Facts About Massachusetts






6,430,000 people

Rank among states in population


Major cities

Boston, Worcester, Springfield


10,560 square miles
27,300 square kilometers

Rank among states in area



February 6, 1788, the 6th state

State nickname

The Bay State

Name for residents


State bird

Black-Capped Chickadee

State flower


State tree

American Elm




The Boston area is home to about 5.8 million people. The city sits on Boston Harbor, an inlet of Massachusetts Bay at the mouth of the Charles River.

Boston is an old city. Its downtown park, called Boston Common, is the oldest public park in the United States. Its subway system was the first in the United States. It opened in 1897.

The city is an important center for the arts. Among its great institutions are the Museum of Fine Arts and the Boston Museum of Science. The Boston Symphony Orchestra and the Boston Pops are two of the world’s most famous symphonies.

Across the Charles River from Boston is Harvard University. It was founded in 1636. It’s the oldest university in the United States, and one of the best-known schools in the world.


Massachusetts is called the Bay State. That’s because Massachusetts Bay dominates the state’s coast. Eastern Massachusetts has an irregular, rocky shore. Cape Cod reaches way out into the ocean like an arm flexing its muscles!

Cape Cod is a popular vacation spot. It has fine beaches and shops. Nantucket and Martha’s Vineyard—small, sandy islands off the coast—are also popular places for vacations.

The interior of Massachusetts is dotted with small lakes and ponds. Central and western Massachusetts are hilly or mountainous. The Appalachian Mountains run through the western part of the state.


Massachusetts is famous for sports. The Boston Marathon, founded in 1897, is the oldest yearly marathon in the world. Every year in April thousands of runners start in Hopkinton and race 26.2 miles (42.2 kilometers) to downtown Boston!

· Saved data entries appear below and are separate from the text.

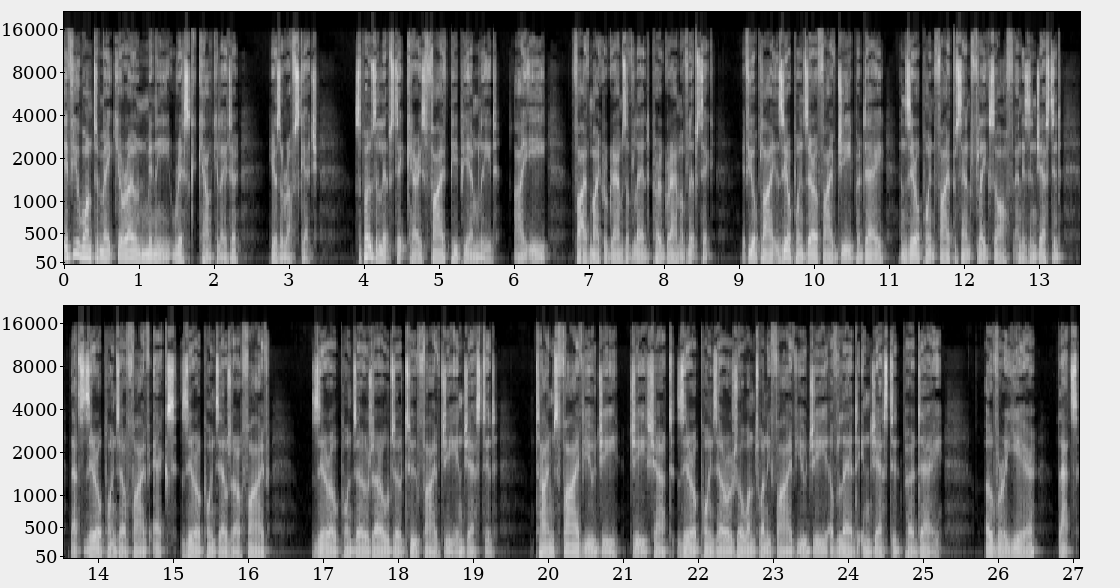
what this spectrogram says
If you want to make your own mini risk calculator, here's a rough sketch. Suppose a lipstick carries 5 ppm lead, i.e. 5 micrograms of lead per gram of lipstick. If you apply 0.05 G per day and 0.5% flakes off and is ingested, that's 0.05 x 0.005, 0.00025 G ingested, times 5 UG, G shat 0.00125 UG of lead ingested per day. Over a year, that's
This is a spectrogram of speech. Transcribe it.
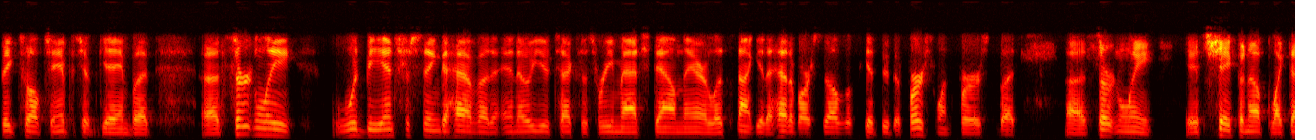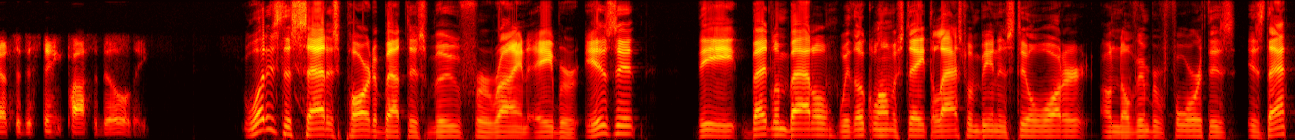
Big 12 championship game, but uh, certainly would be interesting to have a, an OU Texas rematch down there. Let's not get ahead of ourselves. Let's get through the first one first, but uh, certainly it's shaping up like that's a distinct possibility. What is the saddest part about this move for Ryan Aber? Is it the Bedlam battle with Oklahoma State, the last one being in Stillwater on November 4th? Is is that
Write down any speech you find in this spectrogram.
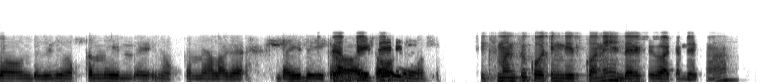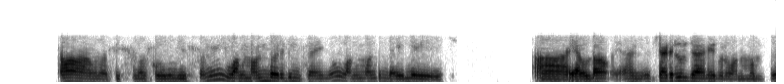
బాగుండేది. నేను ఒక్కరిని వెళ్ళి నేను ఒక్కరిని అలాగే డైలీ ఇక్కడ సిక్స్ మంత్స్ కోచింగ్ తీసుకొని డైరెక్ట్గా అటెండ్ చేసావా ఆ, అవును. సిక్స్ మంత్స్ కోచింగ్ తీసుకొని వన్ మంత్ దొరికింది టైం వన్ మంత్ డైలీ వెళ్దాం స్టడీ రూమ్ జాయిన్ అయిపోయాను one month.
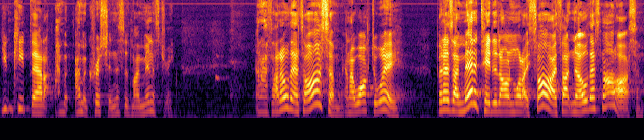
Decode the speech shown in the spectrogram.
you can keep that. I'm a, I'm a Christian. This is my ministry. And I thought, Oh, that's awesome. And I walked away. But as I meditated on what I saw, I thought, No, that's not awesome.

In 1891, James Naismith invented basketball in Springfield, Massachusetts. Today, Springfield is home to the Basketball Hall of Fame. Boston is home to the Celtics, one of professional basketball’s most famous teams.

Massachusetts is also home to football’s New England Patriots and hockey’s Boston Bruins. Boston’s Fenway Park, home of the Red Sox, is the oldest ballpark in major league baseball.


Thanksgiving originated in Massachusetts. Another native group, the Wampanoag, helped the Pilgrims survive their first difficult year in the new colony. The Wampanoag taught them how to grow corn and catch fish. In 1621, the Pilgrims and Native Americans shared a meal to give thanks for the first harvest in the New World. That was the first Thanksgiving feast.


The American Revolution might not have happened without Massachusetts. The Boston Massacre in 1770 was an early spark to the Revolution. British troops shot and killed several citizens who were protesting the troops’ presence in the city. Boston was also the site of the famous Boston Tea Party in 1773. That’s when colonists protested a British tax on tea by throwing tea from a ship into Boston Harbor.

The war of independence started in Massachusetts on April 19, 1775. The war began with the “shot heard ‘round the world” at Lexington, and the Battle of Concord the same day. The famous Battle of Bunker Hill took place two months later just north of downtown Boston.

In Boston today, you can follow the Freedom Trail. It connects 16 historic sites important to the Revolution. A red path along the streets and sidewalks marks the Freedom Trail.

 Source: Microsoft ® Encarta